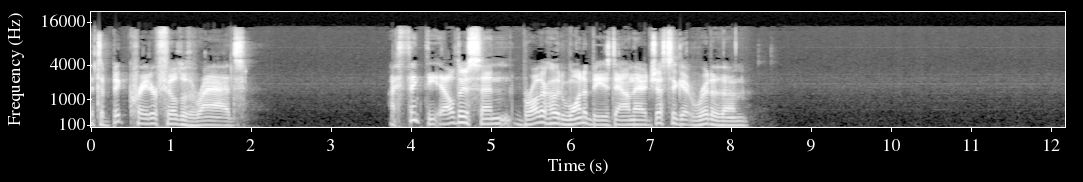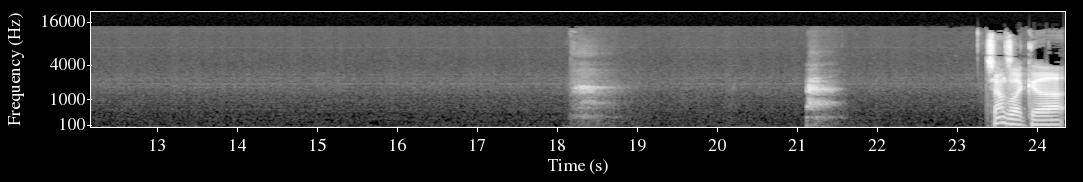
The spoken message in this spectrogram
It's a big crater filled with rads. I think the elders send Brotherhood wannabes down there just to get rid of them. Sounds like uh,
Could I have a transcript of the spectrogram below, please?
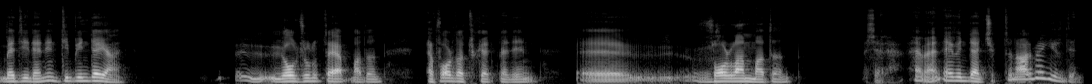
Medine'nin dibinde yani. Yolculuk da yapmadın, efor da tüketmedin, zorlanmadın. Mesela hemen evinden çıktın, harbe girdin.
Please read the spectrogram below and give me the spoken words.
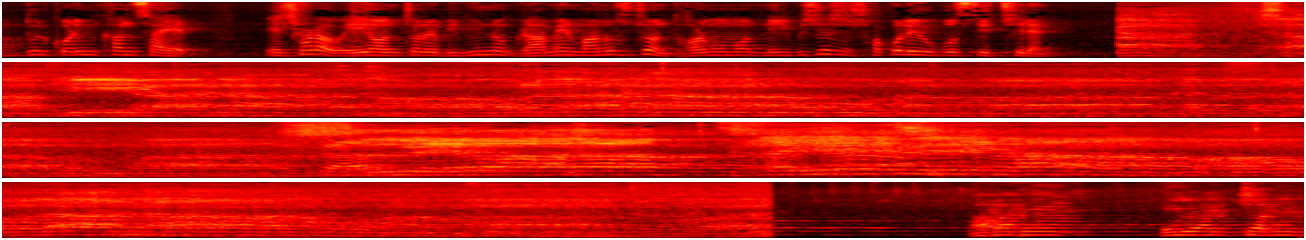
আব্দুল করিম খান সাহেব। এছাড়াও এই অঞ্চলের বিভিন্ন গ্রামের মানুষজন ধর্মমত নির্বিশেষে সকলেই উপস্থিত ছিলেন। আমাদের এই অঞ্চলের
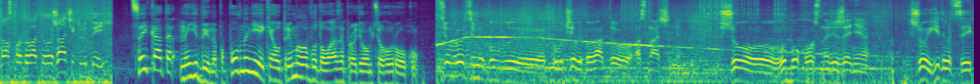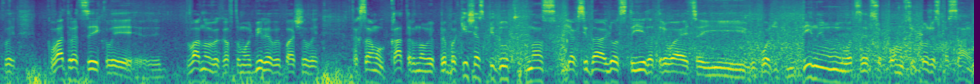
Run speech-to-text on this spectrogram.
транспортувати лежачих людей. Цей катер не єдине поповнення, яке отримали водолази протягом цього року. В цьому році ми отримали багато оснащення, що глибокого снаряження, що гідроцикли, квадроцикли, е, два нових автомобіля ви бачили. Так само катер новий. Рибаки зараз підуть у нас, як завжди, льот стоїть, відривається і уходять людини. Оце все повністю теж спасаємо.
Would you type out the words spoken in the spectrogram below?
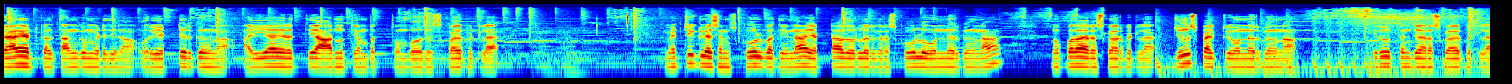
வேலையாட்கள் தங்கும் விடுதிண்ணா ஒரு எட்டு இருக்குங்கண்ணா ஐயாயிரத்தி அறநூற்றி எண்பத்தொம்போது ஸ்கொயர் ஃபீட்டில் மெட்ரிகுலேஷன் ஸ்கூல் பார்த்தீங்கன்னா எட்டாவது ஊரில் இருக்கிற ஸ்கூல் ஒன்று இருக்குங்கண்ணா. முப்பதாயிரம் ஸ்கொயர் ஃபீட்டில் ஜூஸ் ஃபேக்ட்ரி ஒன்று இருக்குங்கண்ணா. இருபத்தஞ்சாயிரம் ஸ்கொயர் ஃபீட்டில்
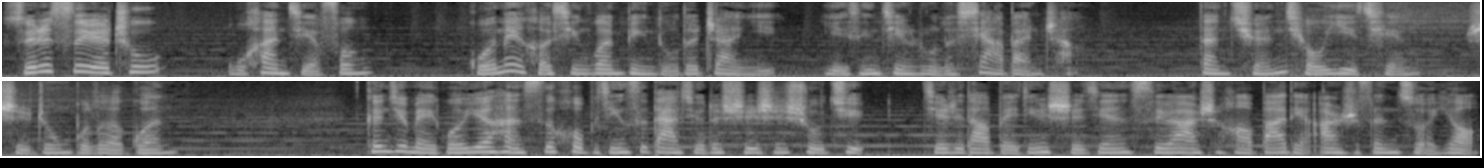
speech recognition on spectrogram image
随着四月初武汉解封，国内和新冠病毒的战役已经进入了下半场，但全球疫情始终不乐观。根据美国约翰斯霍普金斯大学的实时数据，截止到北京时间四月二十号八点二十分左右，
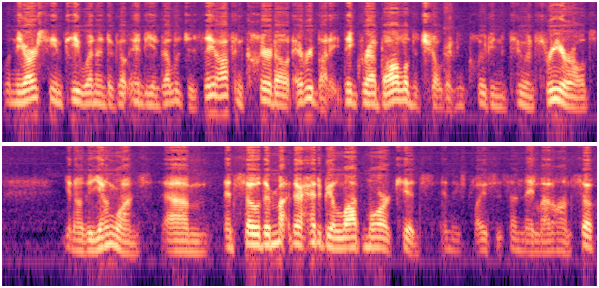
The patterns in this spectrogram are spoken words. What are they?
when the RCMP went into Indian villages, they often cleared out everybody. They grabbed all of the children, including the two and three year olds, you know, the young ones. Um, and so there there had to be a lot more kids in these places than they let on. So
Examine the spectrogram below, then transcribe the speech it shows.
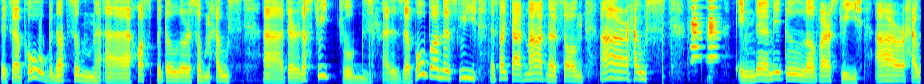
It's a pub, not some uh, hospital or some house. Uh, they're the street drugs. There's a pub on the street. It's like that madness song. Our house in the middle of our street. Our house.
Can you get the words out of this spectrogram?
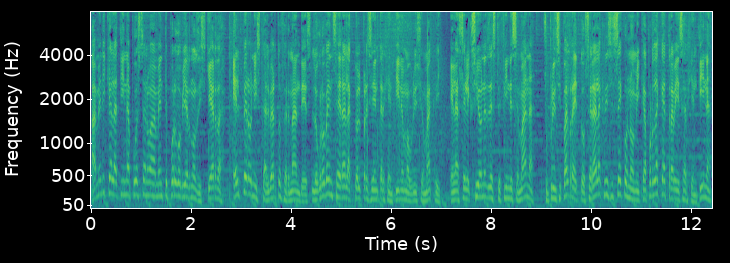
América Latina apuesta nuevamente por gobiernos de izquierda. El peronista Alberto Fernández logró vencer al actual presidente argentino Mauricio Macri en las elecciones de este fin de semana. Su principal reto será la crisis económica por la que atraviesa Argentina.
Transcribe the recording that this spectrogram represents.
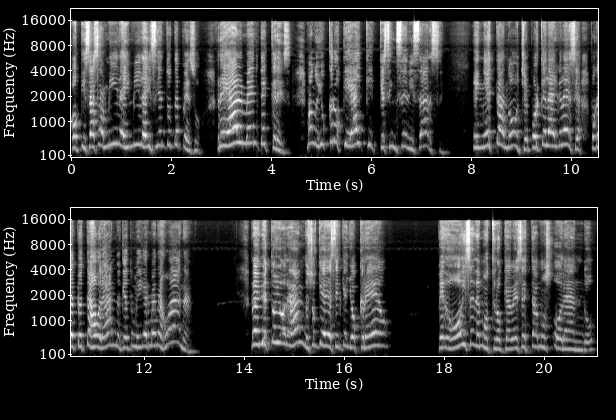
O quizás a miles y miles y cientos de pesos. ¿Realmente crees? Mano, yo creo que hay que, sincerizarse en esta noche, porque la iglesia, porque tú estás orando, que tú me digas, hermana Juana, pero yo estoy orando, eso quiere decir que yo creo. Pero hoy se demostró que a veces estamos orando,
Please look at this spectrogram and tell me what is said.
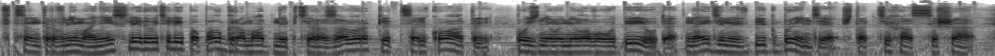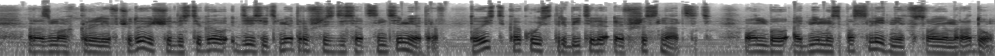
В центр внимания исследователей попал громадный птерозавр Кетцалькоатль позднего мелового периода, найденный в Биг Бенде, штат Техас, США. Размах крыльев чудовища достигал 10 метров 60 сантиметров, то есть как у истребителя F-16. Он был одним из последних в своем роду.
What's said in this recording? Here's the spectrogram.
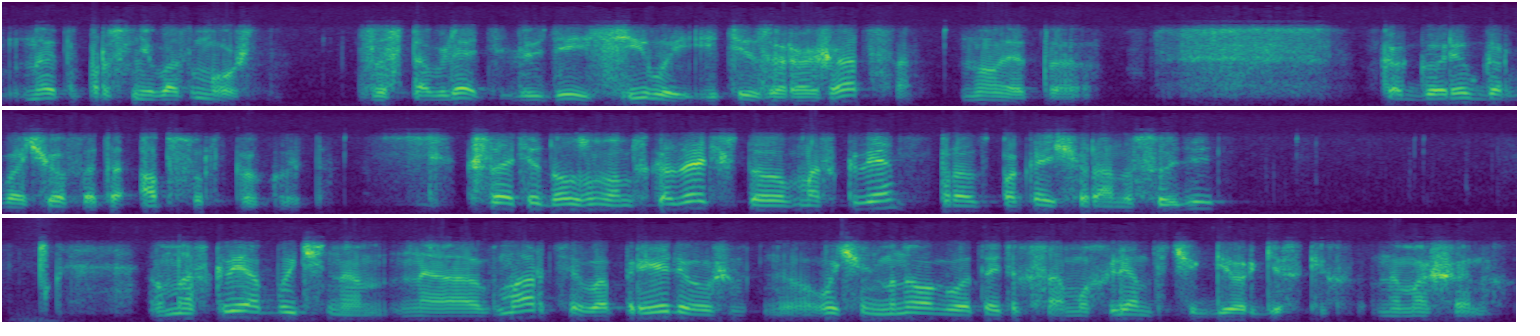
но это просто невозможно заставлять людей силой идти заражаться, ну это, как говорил Горбачев, это абсурд какой-то. Кстати, должен вам сказать, что в Москве, правда, пока еще рано судить, в Москве обычно э, в марте, в апреле уже очень много вот этих самых ленточек георгиевских на машинах.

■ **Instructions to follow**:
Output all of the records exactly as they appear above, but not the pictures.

■ **Response below**:
The spoken message in this spectrogram
It's a big crater filled with rads. I think the elders send Brotherhood wannabes down there just to get rid of them. Sounds like uh,
Could I have a transcript of the spectrogram below, please?
Medine'nin dibinde yani. Yolculuk da yapmadın, efor da tüketmedin, zorlanmadın. Mesela hemen evinden çıktın, harbe girdin.
Please read the spectrogram below and give me the spoken words.
আব্দুল করিম খান সাহেব। এছাড়াও এই অঞ্চলের বিভিন্ন গ্রামের মানুষজন ধর্মমত নির্বিশেষে সকলেই উপস্থিত ছিলেন। আমাদের এই অঞ্চলের
Run speech-to-text on this spectrogram.
транспортувати лежачих людей. Цей катер не єдине поповнення, яке отримали водолази протягом цього року. В цьому році ми отримали багато оснащення, що глибокого снаряження, що гідроцикли, квадроцикли, е, два нових автомобіля ви бачили. Так само катер новий. Рибаки зараз підуть у нас, як завжди, льот стоїть, відривається і уходять людини. Оце все повністю теж спасаємо.
Would you type out the words spoken in the spectrogram below?
வேலையாட்கள் தங்கும் விடுதிண்ணா ஒரு எட்டு இருக்குங்கண்ணா ஐயாயிரத்தி அறநூற்றி எண்பத்தொம்போது ஸ்கொயர் ஃபீட்டில் மெட்ரிகுலேஷன் ஸ்கூல் பார்த்தீங்கன்னா எட்டாவது ஊரில் இருக்கிற ஸ்கூல் ஒன்று இருக்குங்கண்ணா. முப்பதாயிரம் ஸ்கொயர் ஃபீட்டில் ஜூஸ் ஃபேக்ட்ரி ஒன்று இருக்குங்கண்ணா. இருபத்தஞ்சாயிரம் ஸ்கொயர் ஃபீட்டில்
speech recognition on spectrogram image
随着四月初武汉解封，国内和新冠病毒的战役已经进入了下半场，但全球疫情始终不乐观。根据美国约翰斯霍普金斯大学的实时数据，截止到北京时间四月二十号八点二十分左右，
The patterns in this spectrogram are spoken words. What are they?
when the RCMP went into Indian villages, they often cleared out everybody. They grabbed all of the children, including the two and three year olds, you know, the young ones. Um, and so there there had to be a lot more kids in these places than they let on. So
Examine the spectrogram below, then transcribe the speech it shows.
It's a pub, not some uh, hospital or some house. Uh, they're the street drugs. There's a pub on the street. It's like that madness song. Our house in the middle of our street. Our house.
Can you get the words out of this spectrogram?
América Latina apuesta nuevamente por gobiernos de izquierda. El peronista Alberto Fernández logró vencer al actual presidente argentino Mauricio Macri en las elecciones de este fin de semana. Su principal reto será la crisis económica por la que atraviesa Argentina.
Transcribe the recording that this spectrogram represents.
O quizás a miles y miles y cientos de pesos. ¿Realmente crees? Mano, yo creo que hay que, sincerizarse en esta noche, porque la iglesia, porque tú estás orando, que tú me digas, hermana Juana, pero yo estoy orando, eso quiere decir que yo creo. Pero hoy se demostró que a veces estamos orando,
Please look at this spectrogram and tell me what is said.
В центр внимания исследователей попал громадный птерозавр Кетцалькоатль позднего мелового периода, найденный в Биг Бенде, штат Техас, США. Размах крыльев чудовища достигал 10 метров 60 сантиметров, то есть как у истребителя F-16. Он был одним из последних в своем роду.
What's said in this recording? Here's the spectrogram.
но это просто невозможно заставлять людей силой идти заражаться, ну это, как говорил Горбачев, это абсурд какой-то. Кстати, должен вам сказать, что в Москве, правда, пока еще рано судить, в Москве обычно э, в марте, в апреле уже очень много вот этих самых ленточек георгиевских на машинах.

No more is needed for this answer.